Turning around, we were greeted by one of my favorite sights; sun illuminating the trees with dark storm clouds still in the sky. Sometimes people ask me why we choose to live in Vermont…there are so many reasons, but the scene below is certainly one of them! Having a landscape like this within miles of my house is priceless.

Before and After: Flooding on Vermont’s Winooski River

A few weeks ago, I walked down to the Winooski River on the boarder between Williston and Essex. It’s a place I’ve always wanted to walk around, but somehow I had never stopped until that day. I was surprised to see that you can walk all the way down onto the rocks and “in” to the river. I walked down pretty far and scrambled over the rocks, looking for the shot I had in my head. I’m not sure I found it, but it was a fun experience.

Yesterday, after two days of heavy rain all across Vermont, my commute was redirected because of flooding and I passed by the same spot.  I had to stop. The contrast to just two weeks ago was astounding. It looked like we had been transported back to April or May with the spring runoff raging down the river.

You see those rocks straight across the river? That’s where I was standing for the above picture.  For the photograph below, I was standing just to the right of the building in the photo above.

I’ll finish off the post with a panoramic photo snapped on that day a few weeks ago. The river almost looks like a pleasant place to hop in with an innertube and float towards Lake Champlain (well — except for the knowledge that there are a few dams and waterfalls along the way…)

Lake Champlain or Icelandic hot spring?

The Burlington Free Press recently posted an article about algae growth in Lake Champlain triggered by the recent heat wave and lack of winds.  As soon as I saw their photos of milky-blue water, I was transported back more than 4 years to a quick trip we took to Iceland.  On the day we arrived (on the red eye from Kennedy airport) we booked an afternoon at the Blue Lagoon to relax in the hot springs and try to recuperate for the next three days. When we arrived at the spa, the water rendered us speechless.

The next day we toured around and saw some of the other natural hot springs that are close to Reykjavík. Amazingly, many of these other pools of water had similarly mystical colors. The second shot below doesn’t really capture the vibrancy of the water – it almost glowed when contrasted to the yellow/gray rocks surrounding it.

Incidentally, if you’re headed to Iceland I recommend taking a half day or so at the Blue Lagoon to adjust.  Heck, if you’ve got a layover in Keflavik, I believe they run shuttle busses for those folks that want a quick dip or massage.  If you’re staying a few hours, though, why not just extend your trip and stay the weekend or longer.  Iceland was wonderful to us and we’d go back again in a heartbeat.

Quiet Morning in Vermont

I woke up this morning with a laundry list of tasks to finish.  Paint some trim, prep some doorways, patch some drywall, mow the lawn.  It’s humid here in Vermont; the gentle rains last night and the morning dew meant that I couldn’t yet mow the lawn.  Those same rains left some treasures on the irises that line my driveway, so after doing a little sanding, I took some time to appreciate the little things in life.
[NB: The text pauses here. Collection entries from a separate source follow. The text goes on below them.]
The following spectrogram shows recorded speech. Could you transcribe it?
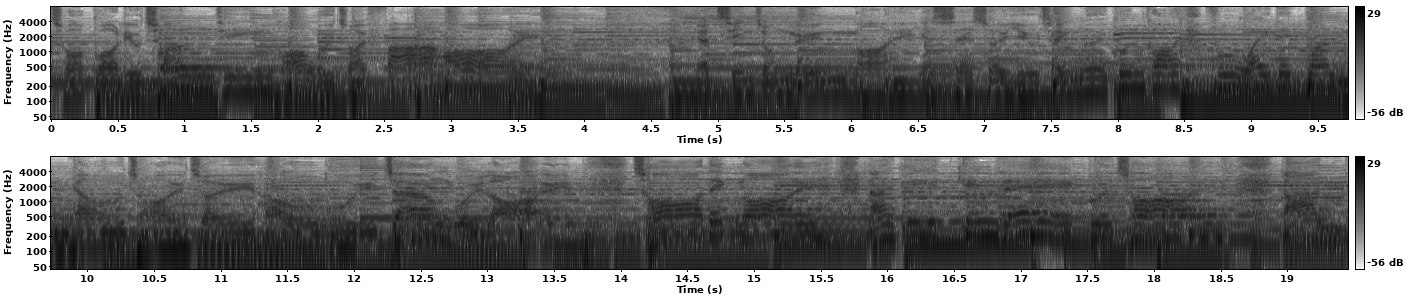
错过了春天，可会再花开？一千种恋爱，一些需要情泪灌溉，枯萎的温柔，在最后会将回来。错的爱，乃必经的配菜，但见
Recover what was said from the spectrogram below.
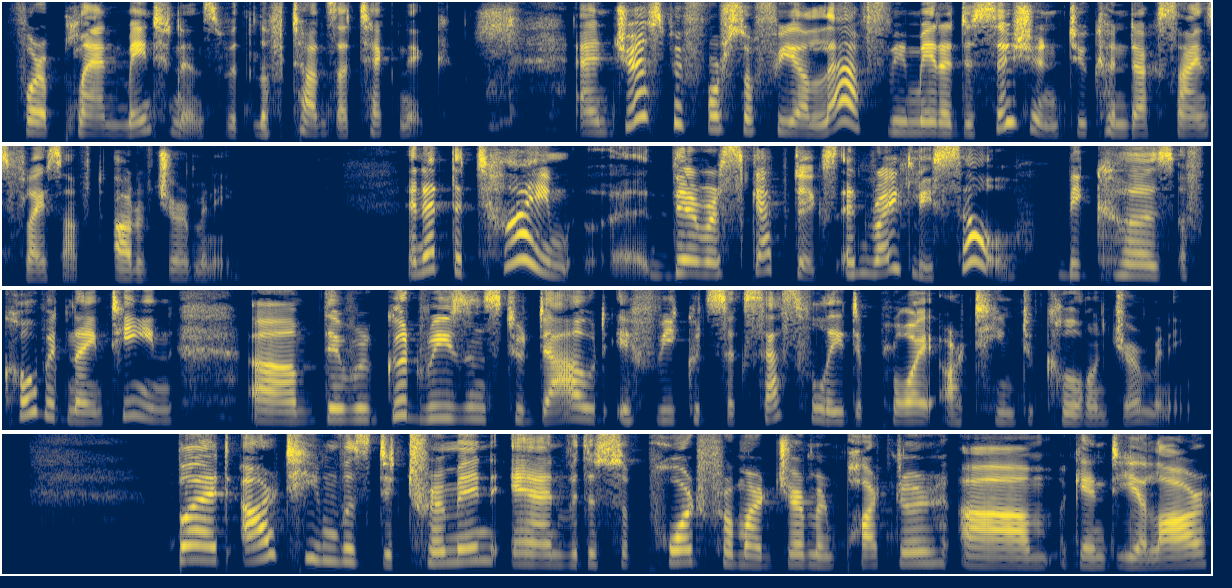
for a planned maintenance with Lufthansa Technik, and just before SOFIA left, we made a decision to conduct science flights out of Germany. And at the time, uh, there were skeptics, and rightly so, because of COVID 19. Um, there were good reasons to doubt if we could successfully deploy our team to Cologne, Germany. But our team was determined, and with the support from our German partner, um, again, DLR,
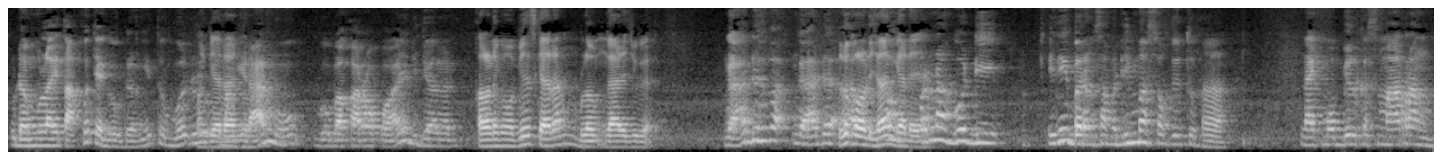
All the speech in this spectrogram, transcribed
udah mulai takut ya gue bilang itu gue dulu Manggil ranu. manggil ranu gue bakar rokok aja di jalan. Kalau naik mobil sekarang belum nggak ada juga? Nggak ada pak. Nggak ada. Lu kalau di jalan Oh, nggak ada ya? pernah gue di ini bareng sama Dimas waktu itu. Hah. Naik mobil ke Semarang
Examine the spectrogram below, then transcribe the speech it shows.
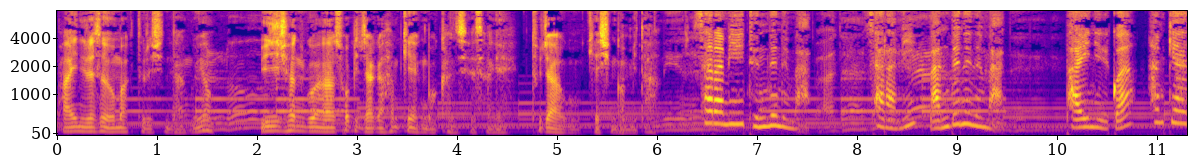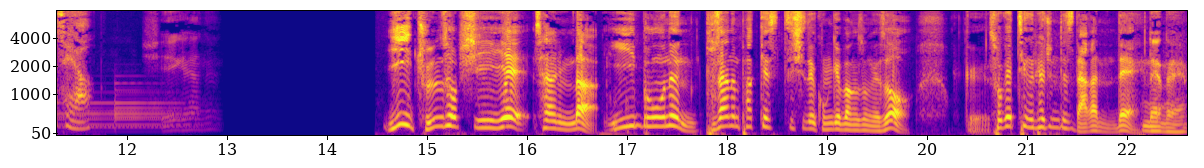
바이닐에서 음악 들으신다고요? 뮤지션과 소비자가 함께 행복한 세상에 투자하고 계신 겁니다. 사람이 듣는 음악, 사람이 만드는 음악. 바이닐과 함께 하세요. 이준섭 씨의 사연입니다. 이분은 부산은 팟캐스트 시대 공개 방송에서 그 소개팅을 해준 데서 나갔는데 네네.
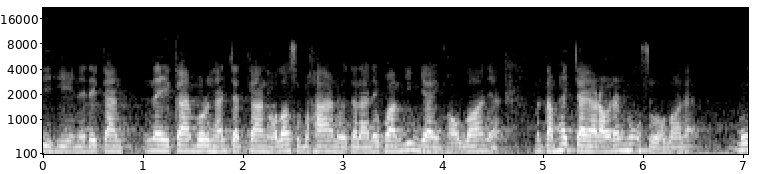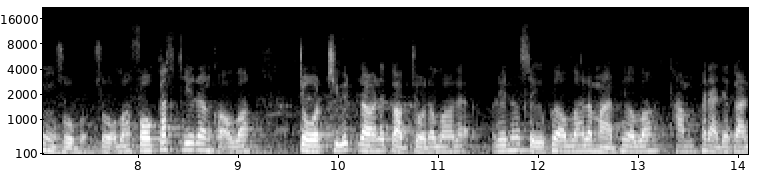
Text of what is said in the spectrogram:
ติฮีในการในการบริหารจัดการของลอสุบฮานุตะอาลาในความยิ่งใหญ่ของลอเนี่ยมันทำให้ใจเรานั้นมุ่งสู่ลอและมุ่งสู่สู่ลอโฟกัสที่เรื่องของลอโจทย์ชีวิตเราในยตอบโจทย์อัลลอฮ์และเรียนหนังสือเพื่ออัลลอฮ์ละหมาดเพื่ออัลลอฮ์ทำขณะเดียวกัน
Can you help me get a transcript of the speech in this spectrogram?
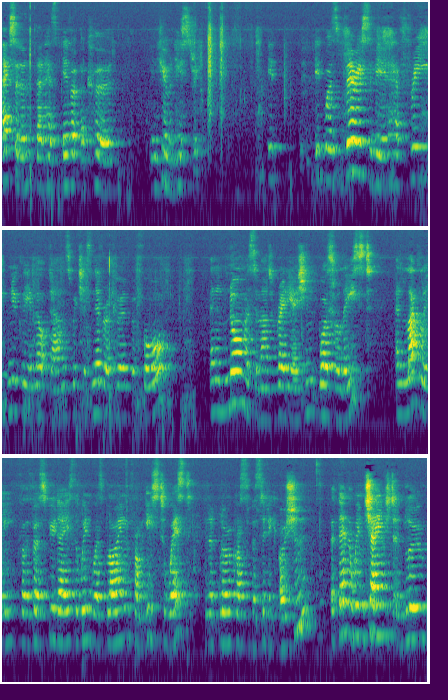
accident that has ever occurred in human history. It, it was very severe to have three nuclear meltdowns, which has never occurred before. An enormous amount of radiation was released, and luckily, for the first few days, the wind was blowing from east to west, and it blew across the Pacific Ocean. But then the wind changed and blew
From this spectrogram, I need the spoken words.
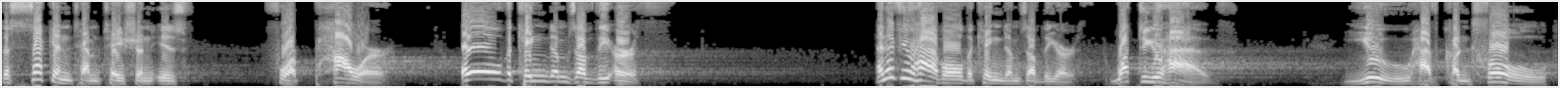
The second temptation is for power, all the kingdoms of the earth. And if you have all the kingdoms of the earth, what do you have? You have control,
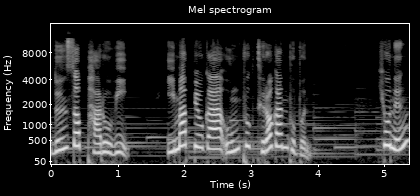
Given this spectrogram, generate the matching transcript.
눈썹 바로 위. 이마뼈가 움푹 들어간 부분. 효능.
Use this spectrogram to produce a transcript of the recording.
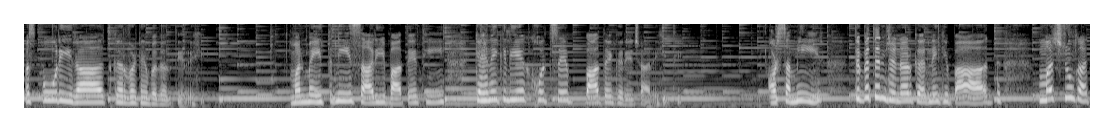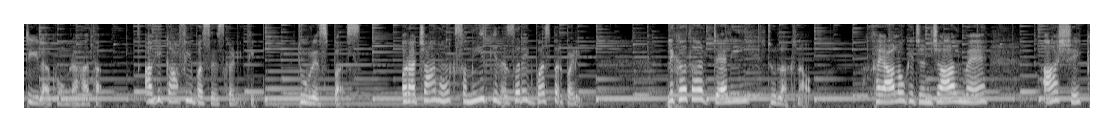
बस पूरी रात करवटें बदलती रही। मन में इतनी सारी बातें थी, कहने के लिए खुद से बातें करे जा रही थी। और समीर तिब्बतन डिनर करने के बाद मजनू का टीला घूम रहा था। आगे काफ़ी बसेस खड़ी थी, टूरिस्ट बस, और अचानक समीर की नज़र एक बस पर पड़ी। लिखा था, दिल्ली टू लखनऊ. ख्यालों के जंजाल में आशिक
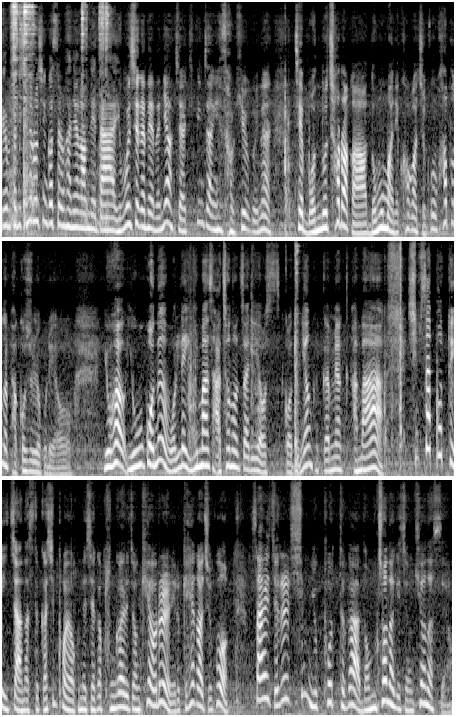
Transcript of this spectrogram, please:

I have photographed these plants and droplets in the past, but somehow they never get old to me.

Drop of water on an iris leaf

Vermont mornings provide beautiful droplets after a night of gentle showers.

I remain perpetually fascinated at how perfectly round the water droplets are some mornings, and how on other mornings they cling with all their might, flattening down to hug the leaves.

If you like these, please take a look at some of my other macro & floral photography, or look at my general gallery of artistic photos.